Use this URL to cite or link to this record in EThOS:
Title: Time series forecasting with applications in macroeconomics and energy
Author: Arora, Siddharth
Awarding Body: University of Oxford
Current Institution: University of Oxford
Date of Award: 2013
Availability of Full Text:
Access from EThOS:
Full text unavailable from EThOS. Please try the link below.
Access from Institution:

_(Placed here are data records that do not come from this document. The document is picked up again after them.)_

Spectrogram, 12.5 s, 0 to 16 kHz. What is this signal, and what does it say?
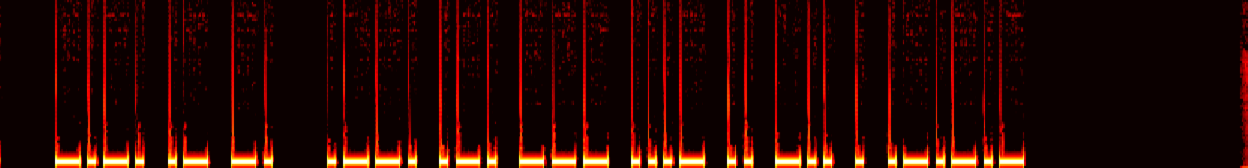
Morse code, heard as a keyed tone, about 16 wpm, 700 Hz. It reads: CAN PROVIDE.
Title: Sentences from Top 1000 Words - Review Part 6 - 15wpm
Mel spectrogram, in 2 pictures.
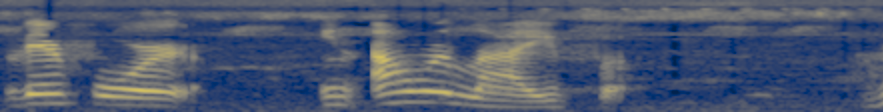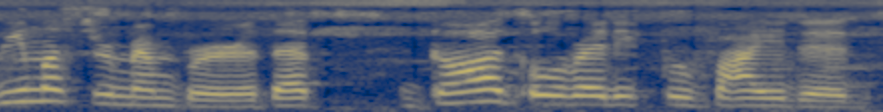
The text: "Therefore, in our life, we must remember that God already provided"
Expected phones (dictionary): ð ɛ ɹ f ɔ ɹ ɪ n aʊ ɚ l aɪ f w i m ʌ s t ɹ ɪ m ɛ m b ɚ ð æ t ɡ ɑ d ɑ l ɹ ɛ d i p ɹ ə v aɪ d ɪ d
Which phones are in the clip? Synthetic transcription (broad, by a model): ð ɛ ɹ f ɔ ɹ ɪ n aʊ ɚ l aɪ f w i m ʌ s t ɹ ɪ m ɛ m b ɚ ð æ t ɡ ɑ d ɑ l ɹ ɛ d i p ɹ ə v aɪ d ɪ d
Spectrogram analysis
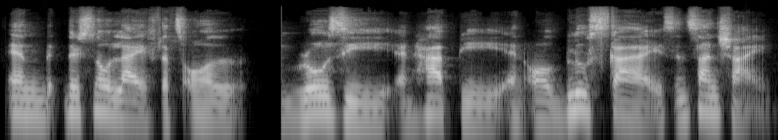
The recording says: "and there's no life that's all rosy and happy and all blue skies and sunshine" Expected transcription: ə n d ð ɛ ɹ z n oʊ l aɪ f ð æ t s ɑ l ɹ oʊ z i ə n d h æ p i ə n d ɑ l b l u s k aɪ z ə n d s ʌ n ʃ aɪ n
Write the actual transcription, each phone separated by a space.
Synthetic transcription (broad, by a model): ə n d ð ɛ ɹ s n oʊ l aɪ f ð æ t s ɑ l ɹ oʊ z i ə n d h æ p i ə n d ɑ l b l u s k aɪ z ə n s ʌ n ʃ aɪ n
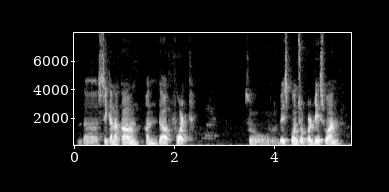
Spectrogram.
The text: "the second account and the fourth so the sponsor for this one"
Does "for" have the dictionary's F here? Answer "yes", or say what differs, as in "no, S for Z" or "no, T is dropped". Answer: no, P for F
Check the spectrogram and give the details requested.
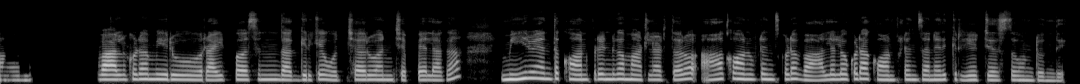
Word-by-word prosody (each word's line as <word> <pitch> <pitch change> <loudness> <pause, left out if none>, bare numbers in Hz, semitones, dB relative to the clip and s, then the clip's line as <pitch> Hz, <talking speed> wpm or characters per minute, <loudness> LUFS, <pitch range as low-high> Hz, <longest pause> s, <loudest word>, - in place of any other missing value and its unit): అవును. 200 -1 -7 0.7
వాళ్ళు 225 0 +6
కూడా 240 +1 +3
మీరు 230 -1 +3 0.3
రైట్ 205 +1 0
పర్సన్ 220 +1 +1
దగ్గరికే 210 +2 -1
వచ్చారు 215 +2 -1
అని 210 0 -1
చెప్పేలాగా, 205 +4 -2 0.5
మీరే 270 +5 +5
ఎంత 255 +1 0
కాన్ఫిడెంట్‌గా 235 +1 +2
మాట్లాడతారో, 220 +3 -1 0.2
ఆ - - +1 0.2
కాన్ఫిడెన్స్ 235 -2 +1
కూడా, 255 +1 +1
వాళ్ళలో 225 +5 0
కూడా 255 0 +3
ఆ - - -23
కాన్ఫిడెన్సనేది 215 +1 -1
క్రియేట్ 205 0 -3
చేస్తూ 200 +1 -3
ఉంటుంది. 180 -3 -5
215 Hz, 135 wpm, -22 LUFS, 205-235 Hz, 0.7 s, వాళ్ళు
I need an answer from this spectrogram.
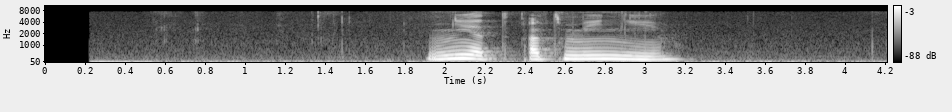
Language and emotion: Russian, neutral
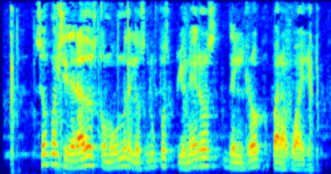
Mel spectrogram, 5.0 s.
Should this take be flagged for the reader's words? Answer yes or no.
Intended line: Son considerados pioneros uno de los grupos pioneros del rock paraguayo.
yes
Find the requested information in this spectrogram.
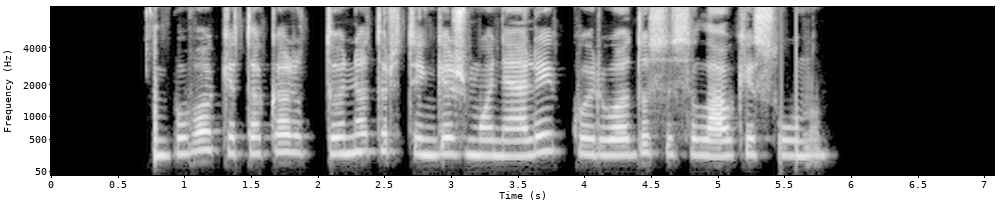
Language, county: Lithuanian, Marijampolė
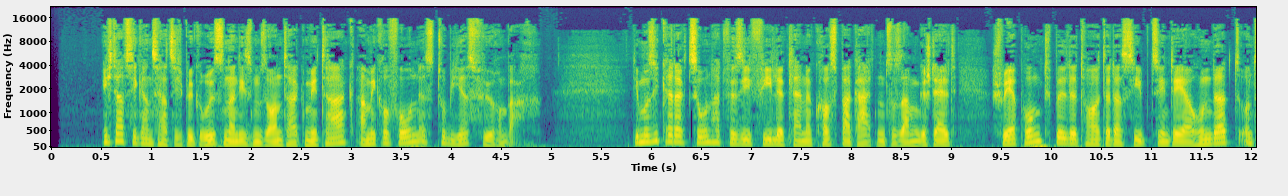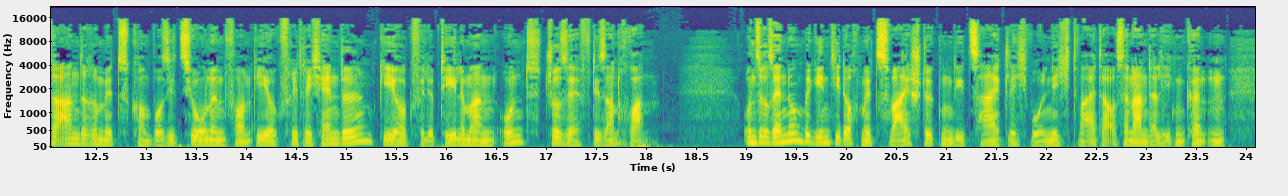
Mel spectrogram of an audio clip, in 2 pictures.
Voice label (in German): moderation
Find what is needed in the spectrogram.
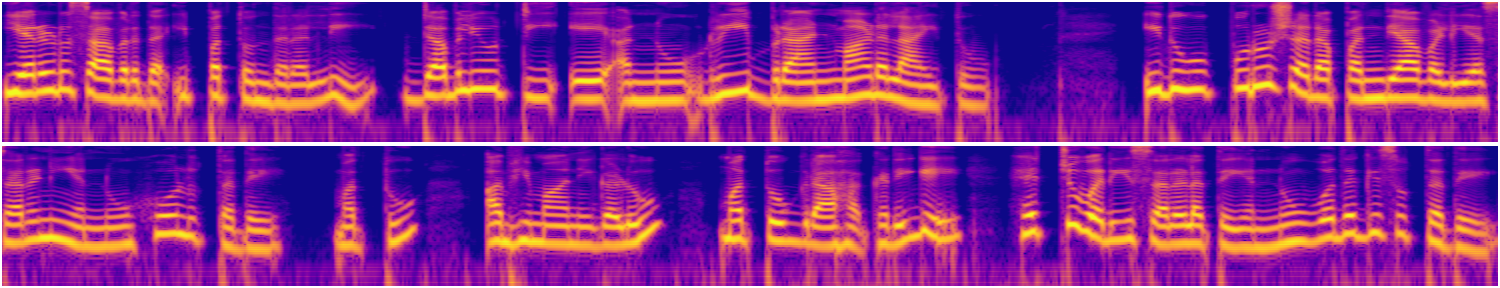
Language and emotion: Kannada, neutral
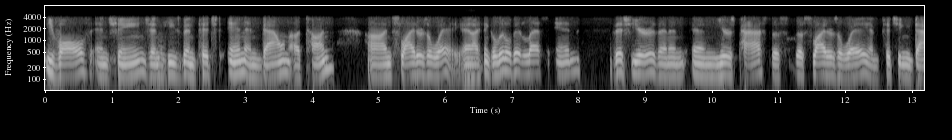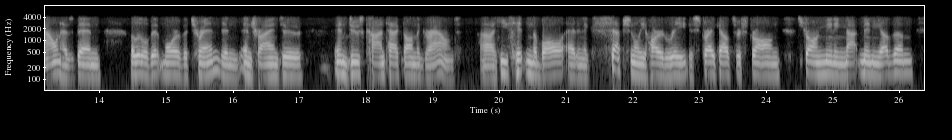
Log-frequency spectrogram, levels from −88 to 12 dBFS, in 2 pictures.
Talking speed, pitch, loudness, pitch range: 170 wpm, 130 Hz, -24 LUFS, 120-140 Hz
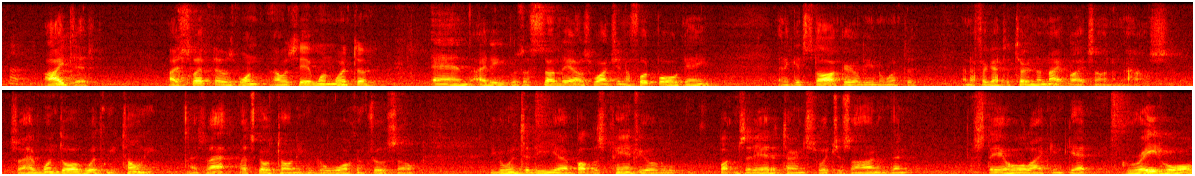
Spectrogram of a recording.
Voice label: Spooky Story; Yellow Room; a rough point halloween ghostly encounters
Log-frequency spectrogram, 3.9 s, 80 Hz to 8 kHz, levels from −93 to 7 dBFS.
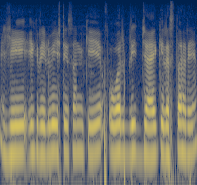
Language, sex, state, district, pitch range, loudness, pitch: Chhattisgarhi, male, Chhattisgarh, Rajnandgaon, 170-180 Hz, -16 LUFS, 175 Hz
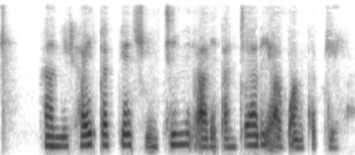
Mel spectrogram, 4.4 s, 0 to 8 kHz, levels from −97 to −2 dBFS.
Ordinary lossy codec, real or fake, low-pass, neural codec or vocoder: AAC, 32 kbps; fake; 7.2 kHz; codec, 24 kHz, 1.5 kbps, HILCodec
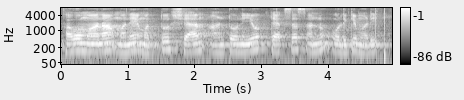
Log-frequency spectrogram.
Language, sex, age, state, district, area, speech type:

The aim of this study is to develop novel forecasting methodologies. The applications of our proposed models lie in two different areas: macroeconomics and energy. Though we consider two very different applications, the common underlying theme of this thesis is to develop novel methodologies that are not only accurate, but are also parsimonious. For macroeconomic time series, we focus on generating forecasts for the US Gross National Product (GNP). The contribution of our study on macroeconomic forecasting lies in proposing a novel nonlinear and nonparametric method, called weighted random analogue prediction (WRAP) method. The out-of-sample forecasting ability of WRAP is evaluated by employing a range of different performance scores, which measure its accuracy in generating both point and density forecasts. We show that WRAP outperforms some of the most commonly used models for forecasting the GNP time series. For energy, we focus on two different applications: (1) Generating accurate short-term forecasts for the total electricity demand (load) for Great Britain. (2) Modelling Irish electricity smart meter data (consumption) for both residential consumers and small and medium-sized enterprises (SMEs), using methods based on kernel density (KD) and conditional kernel density (CKD) estimation. To model load, we propose methods based on a commonly used statistical dimension reduction technique, called singular value decomposition (SVD). Specifically, we propose two novel methods, namely, discount weighted (DW) intraday and DW intraweek SVD-based exponential smoothing methods. We show that the proposed methods are competitive with some of the most commonly used models for load forecasting, and also lead to a substantial reduction in the dimension of the model. The load time series exhibits a prominent intraday, intraweek and intrayear seasonality. However, most existing studies accommodate the ‘double seasonality’ while modelling short-term load, focussing only on the intraday and intraweek seasonal effects. The methods considered in this study accommodate the ‘triple seasonality’ in load, by capturing not only intraday and intraweek seasonal cycles, but also intrayear seasonality. For modelling load, we also propose a novel rule-based approach, with emphasis on special days. The load observed on special days, e.g. public holidays, is substantially lower compared to load observed on normal working days. Special day effects have often been ignored during the modelling process, which leads to large forecast errors on special days, and also on normal working days that lie in the vicinity of special days. The contribution of this study lies in adapting some of the most commonly used seasonal methods to model load for both normal and special days in a coherent and unified framework, using a rule-based approach. We show that the post-sample error across special days for the rule-based methods are less than half, compared to their original counterparts that ignore special day effects. For modelling electricity smart meter data, we investigate a range of different methods based on KD and CKD estimation. Over the coming decade, electricity smart meters are scheduled to replace the conventional electronic meters, in both US and Europe. Future estimates of consumption can help the consumer identify and reduce excess consumption, while such estimates can help the supplier devise innovative tariff strategies. To the best of our knowledge, there are no existing studies which focus on generating density forecasts of electricity consumption from smart meter data. In this study, we evaluate the density, quantile and point forecast accuracy of different methods across one thousand consumption time series, recorded from both residential consumers and SMEs. We show that the KD and CKD methods accommodate the seasonality in consumption, and correctly distinguish weekdays from weekends. For each application, our comprehensive empirical comparison of the existing and proposed methods was undertaken using multiple performance scores. The results show strong potential for the models proposed in this thesis.
Supervisor: Taylor, James W. Sponsor: Not available
Qualification Name: Thesis (Ph.D.) Qualification Level: Doctoral
EThOS ID:  DOI: Not available
Keywords: Forecasting ; Nonlinear and nonparametric methodologies ; Time series analysis ; Energy modelling ; Short-term load forecasting ; Rule-based forecasting ; Conditional kernel density estimation ; Probabilistic modelling